What Keeps Marriages Together? It Depends on Your Gender! A landmark study digs deep into what keeps couples together and what breaks them apart. Here are 6 of them. BY TERRI ORBUCH, PH.D.
What makes a successful marriage depend on your gender.
“ When men are close to their mother-in-law and other key members of the wife's family, the couple is 20% less likely to divorce.”
For more than a quarter century, I've been observing and interviewing the same 746 individuals, who began as 373 newly married couples, all who got married in 1986. Over the years, 46% have divorced, which is consistent with the national statistics.

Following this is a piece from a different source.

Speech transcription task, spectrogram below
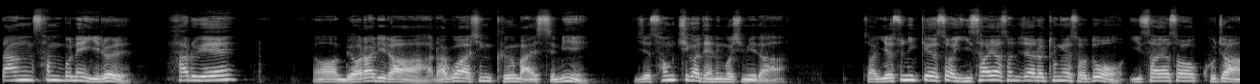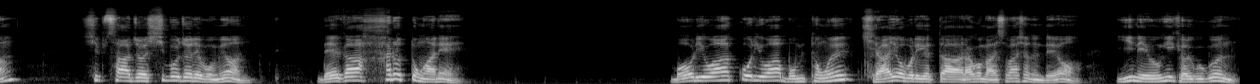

My landmark study, which is funded by the National Institutes of Health, is the longest-running study of its kind. It has yielded fascinating information about what keeps couples together and happy, and what breaks them apart. Some of the most interesting findings from the study pertain to gender differences.
Men and women have real differences when it comes to what they want and need in order to stay happy and together in the relationship. Here are six of them.
1. Men want less relationship talk. Unlike women, who love and need to "check in" about their feelings and the relationship often, for men, too much relationship talk causes real distress and is a predictor of divorce down the road. When wives say, "We need to talk," or "Let's talk about us," husbands automatically believe they're in trouble and feel upset.
2. Men want to be fussed over. Men crave frequent compliments, hand holding, attention, and validation, known as affective affirmation. Unlike women, who get this good stuff on a regular basis from girlfriends, family, co-workers, and even strangers, men get it mostly from wives. Husbands who report a lack of affective affirmation from their wives are two times more likely to divorce.
3. Men need to be close to their in-laws. When men are close to their mother-in-law and other key members of the wife's family, the couple is 20% less likely to divorce. Women want their husbands to have this connection. The same is not true for wives, however. When wives have a very close bond with their in-laws, the couple is 20% more likely to divorce!
4. Women need closure after conflict. Women get very distressed by conflict and need to feel that all loose ends were tied up before moving on. If this means picking up the discussion the next day to rehash, so be it. Men do conflict in a completely different way. They argue, then let go. In fact, men are often unable to recall what the argument was about the following day. When women report unresolved conflict, that couple is more likely to divorce over time.
5. Women thrive on prayer. The more religious a wife is, the less likely the couple is to divorce. The same is not true for men. There appears to be no significant link between a husband's religious practices and the coupleís stability over time.
6. Women do better with more education. The more education a woman has, the more likely it is that her marriage will last. In fact, the odds of divorce for a couple decrease 23% for every year of higher education she receives.
Bottom line: When we study husbands and wives, we discover that men and women are different when it comes to relationships. This is a small sampling of those differences. When we learn about what makes the other gender tick, particularly in terms of how it affects the marriage, we can find ways to accommodate or be more accepting of our spouse's differences.